Trump sharpens NATO’s teeth

Donald Trump is pushing NATO governments to waste their taxpayers’ money on weapons. (NATO)

Donald Trump will have dinner this week near a Brussels sculpture that glorifies genocide.

The monument dedicated to the Congo’s colonizers bears an inscription with the words of Belgium’s Leopold II. The king, it suggests, took over that vast African land “in the interest of civilization.”

One historical fact that probably won’t be highlighted during Trump’s trip is that in 1884 the US became the first powerful nation to support the claim on the Congo made by Leopold.

An estimated 10 million lives were destroyed between then and 1920. Natural resources were plundered through the massive use of slave labor.

There is an eerie sense of continuity behind how Trump will be fed in the park where the Congo monument is located. The president is visiting Brussels for a summit of NATO, a modern-day imperial pitbull – to borrow a phrase from the deceased scholar Edward S. Herman.

As a candidate, Trump dismissed the military alliance as “obsolete.” As president, he has been trying to sharpen the pitbull’s teeth.

The US dominates NATO. And NATO helps preserve US domination around the globe. That explains why Trump has warmed to the alliance.

He and his entourage are pressing all of NATO’s members to spend more on weapons.

A Cold War club, NATO ought to have been wound up when the Soviet Union collapsed. Yet it has managed to reinvigorate itself – by bombing Serbia in 1999 and later by coordinating the wars against Afghanistan and Libya.

Stroking the pitbull

Israel’s elite seems eager to stroke the pitbull.

Last month, the Israeli military announced that – for the first time – it was participating simultaneously in two war game exercises run by NATO in Europe.

These exercises largely took place in former Eastern bloc countries that are now part of NATO, despite US promises in 1990 that the military alliance would not expand towards Russia. Today, NATO surrounds Russia; holding major drills in the Baltic region is aggressive and provocative.

The drills included a mock air assault operation in Lithuania. Israel has, of course, much experience of carrying out actual air assaults, particularly against civilians in Lebanon and Gaza.

Although it’s not formally a member of NATO, Israel has been liaising with the alliance since at least 1994. There are good reasons to suspect that strategic planners in the alliance have carefully studied the tactics Israel has deployed in oppressing Palestinians.

Senior NATO figures have even visited Israeli troops in the occupied West Bank, presumably to learn first-hand about such tactics.

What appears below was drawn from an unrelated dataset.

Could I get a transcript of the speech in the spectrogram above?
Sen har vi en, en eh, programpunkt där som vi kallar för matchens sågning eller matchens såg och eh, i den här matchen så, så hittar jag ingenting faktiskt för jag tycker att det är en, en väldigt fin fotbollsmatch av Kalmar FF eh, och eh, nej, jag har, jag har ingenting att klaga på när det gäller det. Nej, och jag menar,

Swapping notes on oppression

Almost 10 years ago, Gabi Ashkenazi, then head of Israel’s military, expressed a desire to work with NATO “in as many areas as possible.”

The relationship did not advance rapidly after that comment was made. Turkey, a longstanding NATO member, has stood in the way of some cooperation.

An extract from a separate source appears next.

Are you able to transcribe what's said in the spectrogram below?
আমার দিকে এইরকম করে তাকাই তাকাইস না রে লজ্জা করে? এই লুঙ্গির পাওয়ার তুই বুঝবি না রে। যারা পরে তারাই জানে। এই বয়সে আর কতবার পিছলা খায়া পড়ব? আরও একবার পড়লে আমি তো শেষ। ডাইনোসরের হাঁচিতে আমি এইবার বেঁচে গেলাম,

The Ankara authorities felt it was necessary to be seen as tough towards Israel around the time of Operation Cast Lead – an offensive against Gaza in late 2008 and early 2009 – and especially after Israel killed Turkish activists sailing towards Gaza in 2010.

Turkey has changed its tune more recently by agreeing to let Israel establish a full-time office at NATO headquarters in Brussels.

Earlier this year, Israel signed a cooperation pact with NATO’s logistics division. That division is dedicated to a concept known as “smart defense” – a fancy term for acquiring increasingly lethal weapons.

That followed the finalizing of a deal in November 2017 to protect information shared between NATO and Israel.

A large proportion of Israel’s military information is obtained through subjugating the Palestinians. So it is a safe bet that one purpose of the NATO deal is to allow greater swapping of notes about how Israel can commit crimes against humanity – and get away with doing so.

Jens Stoltenberg, NATO’s top administrator, received media coverage lately when he explained something that journalists should have already known. He had pointed out that because Israel is not a full member of NATO, the alliance would not be contractually obliged to respond if Israel faced an attack.

Yet what was arguably more significant about Stoltenberg’s comments was that he stressed how NATO regards Israel as a partner.

The underlying message was clear. The chief aggressor in the Middle East is welcome to play war games with the imperial pitbull.

Together, they can sharpen their teeth.